After beating upwind into the teeth of a gale on Sunday evening, things have slowed down for The Ocean Race fleet – now back up to a full complement of five racing boats – on Monday morning.
The five IMOCA crews are bumping into a small ridge of high pressure and the light winds associated with it. They’ll have to push through this to get south and into the higher latitudes of the Roaring 40s to pick up the train of low pressure systems that will deliver them around Antarctica and towards Cape Horn on this longest leg in race history.
But there is another obstacle as well. A very strong eddy from the Agulhas current – has at times been pushing the boats north at up to four knots. 11th Hour Racing Team and Team Malizia appear to have been particularly punished by this.
Finally, when the teams do make it to the south, they’ll face some of the strongest winds and fearsome seas they’ve seen in the Race.
By noon on Tuesday 28 February, the wind is forecast to be near 40 knots, with waves of up to six metres. It will be very challenging conditions.
On the race course, both 11th Hour Racing Team and Biotherm rejoined the race after making repairs. Skipper Charlie Enright had his 11th Hour Racing Team ready to go as soon as the mandatory two-hour period expired.
For Paul Meilhat, it took longer to source supplies and start the repairs, but he was able to leave the dock just before midnight in Cape Town and restart a few minutes later at 22:21 UTC. The light conditions have allowed Meilhat and his team to close the gap significantly already, showing the wisdom of the decision to take a short break to ensure his boat is ready for the rigours ahead.
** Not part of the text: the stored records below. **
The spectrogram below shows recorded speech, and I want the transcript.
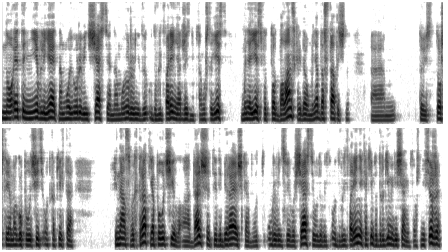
Но это не влияет на мой уровень счастья, на мой уровень удовлетворения от жизни, потому что есть, у меня есть вот тот баланс, когда у меня достаточно. Эм, то есть то, что я могу получить от каких-то финансовых трат, я получил, а дальше ты добираешь как бы вот уровень своего счастья, удовлетворения какими-то другими вещами, потому что не все же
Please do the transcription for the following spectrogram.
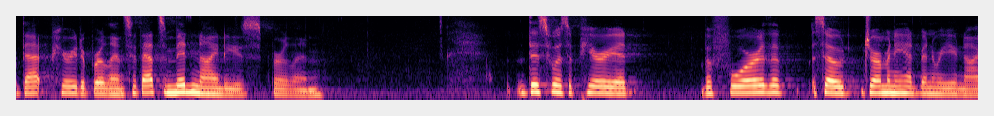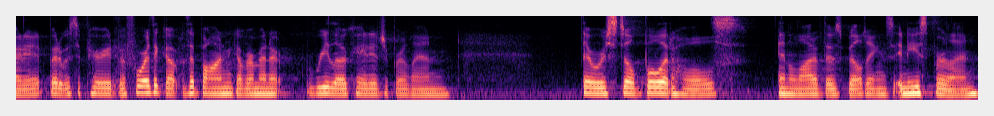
that period of Berlin. So that's mid '90s Berlin. This was a period before the so Germany had been reunited, but it was a period before the the Bonn government relocated to Berlin. There were still bullet holes in a lot of those buildings in East Berlin,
Repairs continue on board.
Kevin Escoffier and his Team Holcim – PRB are in a familiar position at the front of the fleet, perhaps just nosing through the ridge, with Benjamin Dutreux and Robert Stanjek’s GUYOT environnement – Team Europe very close behind.
“The wind has been a bit lighter than expected,” said Escoffier during the night. “We are also in the ‘current loop’ which is pushing against us.”
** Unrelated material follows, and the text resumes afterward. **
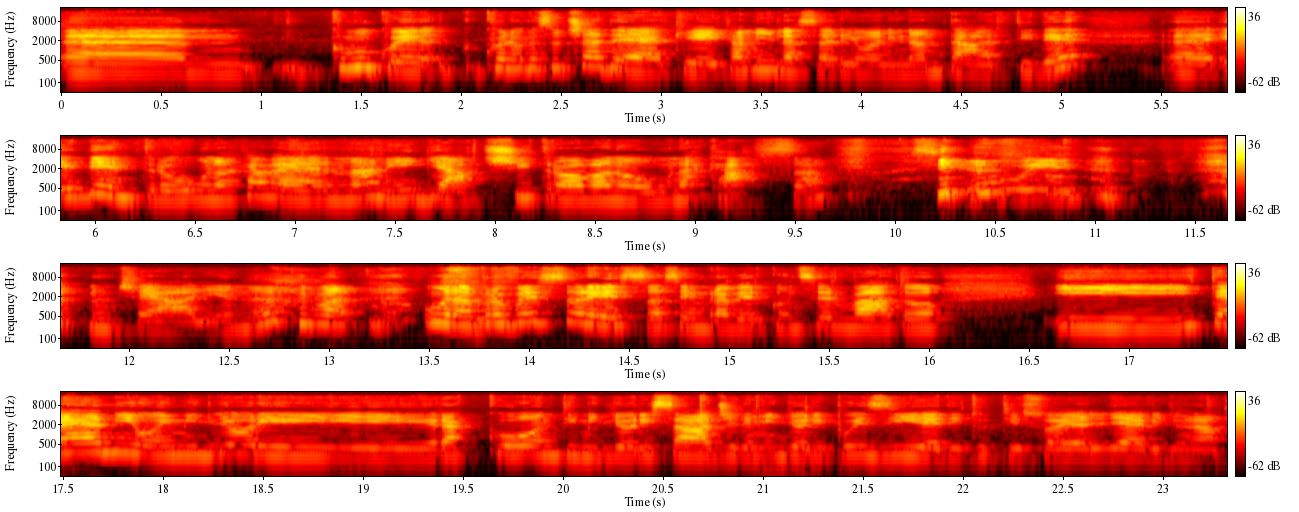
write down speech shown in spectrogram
Ehm, comunque, quello che succede è che i Camillas arrivano in Antartide eh, e dentro una caverna, nei ghiacci, trovano una cassa in cui non c'è alien, ma una professoressa sembra aver conservato i, i temi o i migliori racconti, i migliori saggi, le migliori poesie di tutti i suoi allievi di una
The next 24 to 36 hours will be a fascinating period in this race.
The latest positions are available on The Race Tracker here .
Follow the racing at www.theoceanrace.com and www.eurosport.com/sailing/